AMA Acknowledges Obesity As A Disease

June 19, 2013

"RESOLVED, That our American Medical Association recognize obesity as a disease state with multiple pathophysiological aspects requiring a range of interventions to advance obesity treatment and prevention."

In an annual meeting in Chicago yesterday, an overwhelming vote by 524 members of the American Medical Association's (AMA) policy-making House of Delegates resulted in an official endorsement recognizing obesity as a disease.  It is their hope that by doing so, more treatment options, preventative programs and education, as well as better reimbursement for treating individuals fighting obesity will bring forth better health outcomes.

“Recognizing obesity as a disease will help change the way the medical community tackles this complex issue that affects approximately one in three Americans,” said  Dr. Patrice Harris, a board member of the AMA.  "The AMA is committed to improving health outcomes and is working to reduce the incidence of cardiovascular disease and type 2 diabetes which are often linked to obesity."
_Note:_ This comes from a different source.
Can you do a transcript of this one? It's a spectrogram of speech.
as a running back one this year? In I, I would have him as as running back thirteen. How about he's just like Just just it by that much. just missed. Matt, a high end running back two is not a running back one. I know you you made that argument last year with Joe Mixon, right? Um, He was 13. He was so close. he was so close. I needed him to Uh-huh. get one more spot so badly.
Although the AMA's recognition does not impact any legal influences, it will impact how obesity is treated in the future and will significantly affect what is covered or not covered in many health insurance policies.

The measure to classify obesity as a disease was met with some opposition. The House of Delegates voted against the recommendation of AMA's Council on Science and Public Health which did not support the decision. In a 14-page report released Monday and after a year long study, the Science and Public Health council says that obesity should not be recognized as a disease mostly because the measure to define obesity, the BMI, is flawed.
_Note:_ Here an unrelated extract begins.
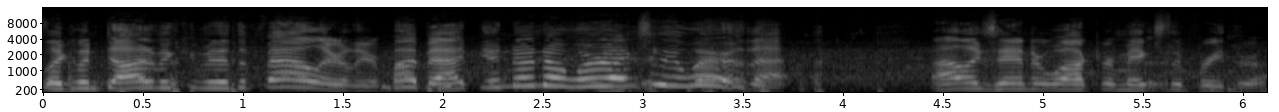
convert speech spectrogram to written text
Like when Donovan committed the foul earlier. My bad. Yeah, no, no, we're actually aware of that. Alexander Walker makes the free throw.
“Given the existing limitations of BMI to diagnose obesity in clinical practice, it is unclear that recognizing obesity as a disease, as opposed to a ‘condition’ or ‘disorder,’ will result in improved health outcomes,” the council wrote. It is also their conclusion that obesity is not an illness but instead results from personal choices to overeat or live a sedentary lifestyle.

Recognizing obesity as a disease has been a long time hope of Morgan Downey, an advocate for individuals fighting obesity and publisher of the online Downey Obesity Report.  He says that recognizing obesity as a disease will result in physicians taking obesity more seriously. Downy co-authored a paper in 2008 in which the Obesity Society officially supported recognizing obesity as a disease.

Several national doctor groups were amongst those who supported the resolution.  They include: the American College of Surgeons, American College of Cardiology, American Association of Clinical Endocrinologists, and the American Urological Association, just to name a few.

“The suggestion that obesity is not a disease but rather a consequence of a chosen lifestyle exemplified by overeating and/or inactivity is equivalent to suggesting that lung cancer is not a disease because it was brought about by individual choice to smoke cigarettes,” the resolution said.